5. The Broadway case does not stand for the proposition that the board cannot consider the architectural attractiveness or scenic beauty of existing improvements which would be destroyed by full compliance with the zoning ordinance. In Broadway a developer sought a variance for a proposed apartment building from zoning rules concerning floor area ratio. He argued that the fact that he proposed other attractive architectural features beyond minimum code requirements was a ground for granting the variance. The court rejected this because there was no finding or evidence that other buildings in the same zone did not likewise contain such features. (66 Cal.2d at p. 777, 59 Cal.Rptr. 146, 427 P.2d 510.)
6. Although plaintiffs contend that the evidence is insufficient to support the findings, their argument is but a restatement of their contentions that the history of the hotels, the damage to the scenic beauty of the Biltmore which would result from strict compliance with the ordinance, and the privileges granted the Miramar are irrelevant to the granting of the variance. Based upon our conclusion that the findings were relevant and sufficient, there is no substantial question that the evidence supports the findings.
ASHBY, Associate Justice.

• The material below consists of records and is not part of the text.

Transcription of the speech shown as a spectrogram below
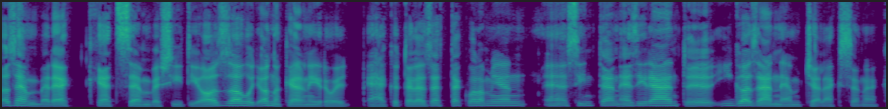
az embereket szembesíti azzal, hogy annak ellenére, hogy elkötelezettek valamilyen eh, szinten ez iránt, igazán nem cselekszenek.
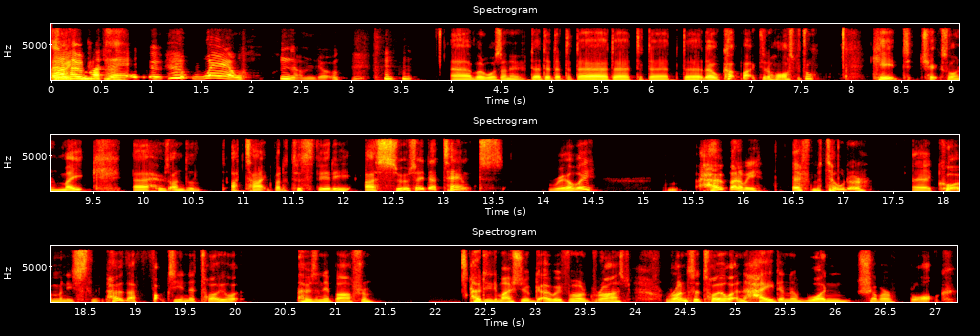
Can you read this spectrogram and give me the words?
Anyway. How am I 32? well, no, I'm joking. uh, where was I now? Da, da, da, da, da, da, da, da. cut back to the hospital. Kate checks on Mike, uh, who's under attack by the Tooth Fairy, a suicide attempt. Really? How, by the way, if Matilda uh, caught him in his sleep, how the fuck's he in the toilet? How's in the bathroom? How did he manage to get away from her grasp, run to the toilet and hide in a one shower block?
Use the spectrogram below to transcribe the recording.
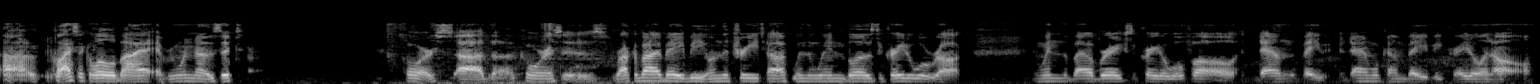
Uh, classic lullaby, everyone knows it. Of course, uh, the chorus is Rockabye Baby on the treetop, when the wind blows, the cradle will rock. And when the bough breaks, the cradle will fall. Down the baby, down will come baby, cradle and all.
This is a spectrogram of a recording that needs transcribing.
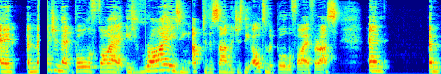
And imagine that ball of fire is rising up to the sun, which is the ultimate ball of fire for us, and um,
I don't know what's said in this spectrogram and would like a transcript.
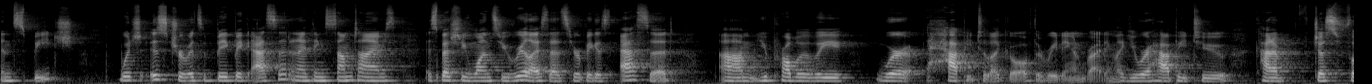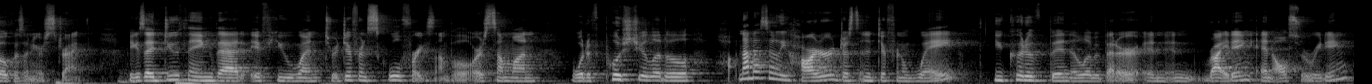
in speech, which is true. It's a big, big asset. And I think sometimes, especially once you realize that's your biggest asset, um, you probably were happy to let go of the reading and writing. Like you were happy to kind of just focus on your strength. Because I do think that if you went to a different school, for example, or someone would have pushed you a little, not necessarily harder, just in a different way, you could have been a little bit better in, in writing and also reading.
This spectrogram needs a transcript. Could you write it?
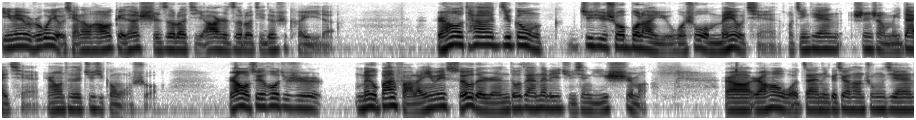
因为如果有钱的话，我给他十字落体、二十字落体都是可以的。然后他就跟我继续说波兰语，我说我没有钱，我今天身上没带钱。然后他再继续跟我说，然后我最后就是没有办法了，因为所有的人都在那里举行仪式嘛。然后，然后我在那个教堂中间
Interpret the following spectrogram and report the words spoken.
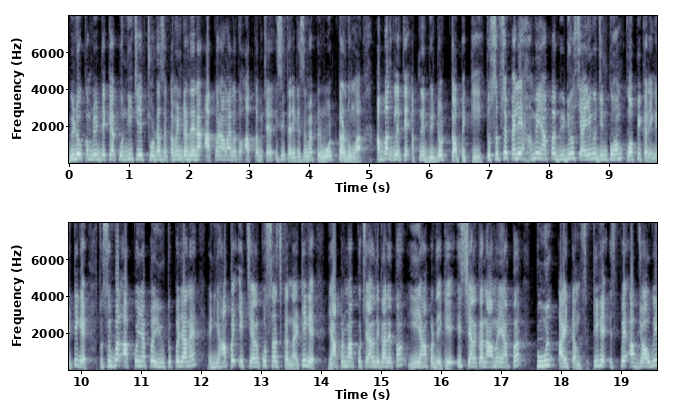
वीडियो कंप्लीट देख के आपको नीचे एक छोटा सा कमेंट कर देना। आपका नाम आएगा तो आपका भी चैनल इसी तरीके से मैं प्रमोट कर दूँगा। अब बात लेते हैं अपने वीडियो टॉपिक की। तो सबसे पहले हमें यहाँ पर वीडियो चाहिए जिनको हम कॉपी करेंगे, ठीक है? तो सिंपल आपको यहाँ पर यूट्यूब पर जाना है एंड यहाँ पर एक चैनल को सर्च करना है, ठीक है? यहाँ पर मैं आपको चैनल दिखा देता हूँ, ये यहाँ पर देखिए, इस चैनल का नाम है यहाँ पर टूल आइटम्स ठीक है? इस पे आप जाओगे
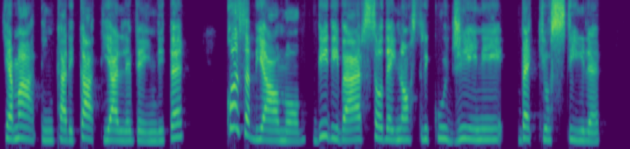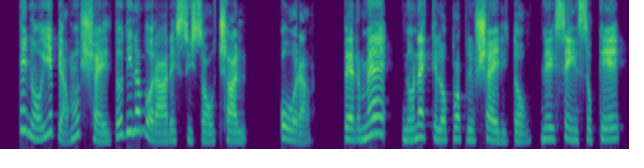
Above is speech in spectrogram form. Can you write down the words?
chiamati incaricati alle vendite, Cosa abbiamo di diverso dai nostri cugini vecchio stile? Che noi abbiamo scelto di lavorare sui social. Ora, per me non è che l'ho proprio scelto, nel senso che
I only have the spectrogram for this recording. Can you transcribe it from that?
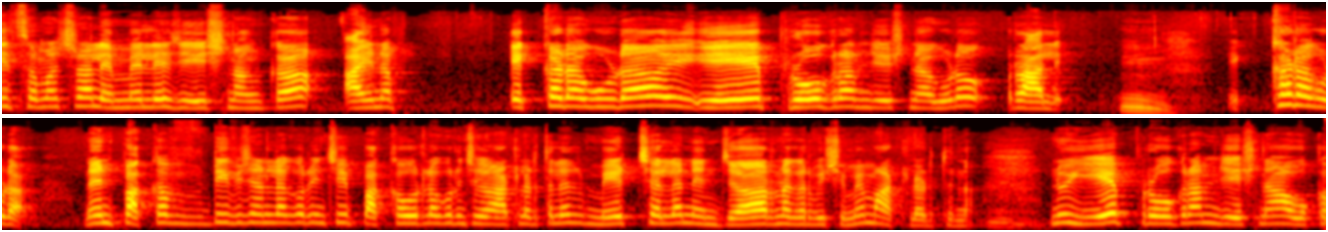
ఐదు సంవత్సరాలు ఎమ్మెల్యే చేసినాక ఆయన ఎక్కడ కూడా ఏ ప్రోగ్రామ్ చేసినా కూడా రాలే. ఎక్కడ కూడా. నేను పక్క డివిజన్ల గురించి పక్క ఊర్ల గురించి మాట్లాడతలేదు. మేడ్చల్ల నేను జవహర్ నగర్ విషయమే మాట్లాడుతున్నా. నువ్వు ఏ ప్రోగ్రామ్ చేసినా ఒక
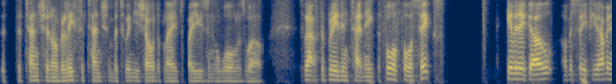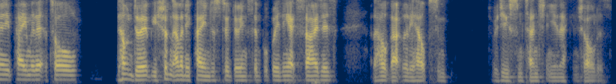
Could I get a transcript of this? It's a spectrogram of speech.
the, the tension or release the tension between your shoulder blades by using a wall as well. So that's the breathing technique, the 446. give it a go. Obviously, if you're having any pain with it at all, don't do it. But you shouldn't have any pain just to doing simple breathing exercises. And I hope that really helps reduce some tension in your neck and shoulders.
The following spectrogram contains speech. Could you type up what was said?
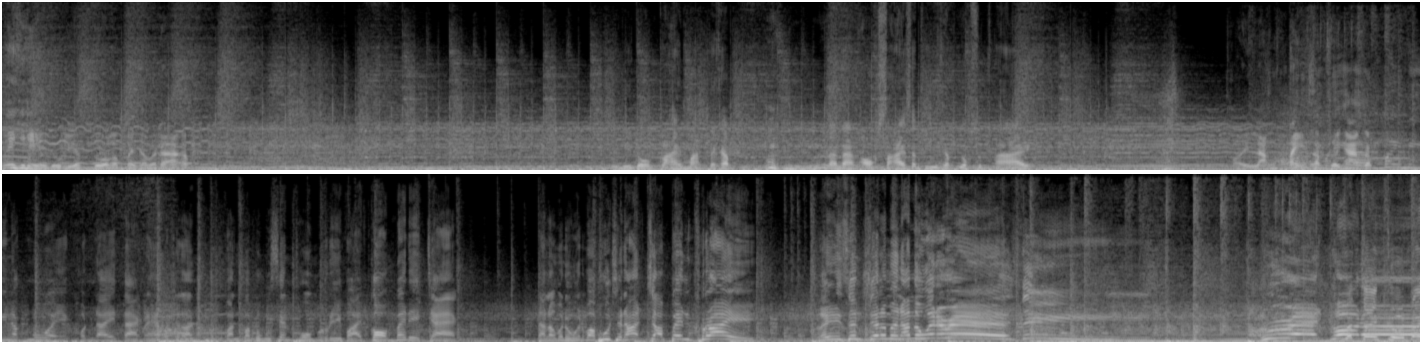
นี่ดูเหลี่ยมตัวครับไม่ธรรมดาครับลูกนี้โดนปลายหมัดนะครับอื้อหือนานๆออกซ้ายสักทีครับยกสุดท้าย ถอยหลังเตะครับสวยงามครับไม่มีนักมวยคนใดแตกนะฮะเพราะฉะนั้นปันบำรุงเส้นผมรีไวฟ์ก็ไม่ได้แจก แต่เรามาดูกันว่าผู้ชนะจะเป็นใคร Ladies and gentlemen and the winner is the Red Corner และแจ้งเกิดได้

STEPHENS, Acting P. J., and HASTINGS, J., concur. Bird, C.J., is of the opinion that petition should be granted. Hearing denied, BIRD, C.J., dissenting.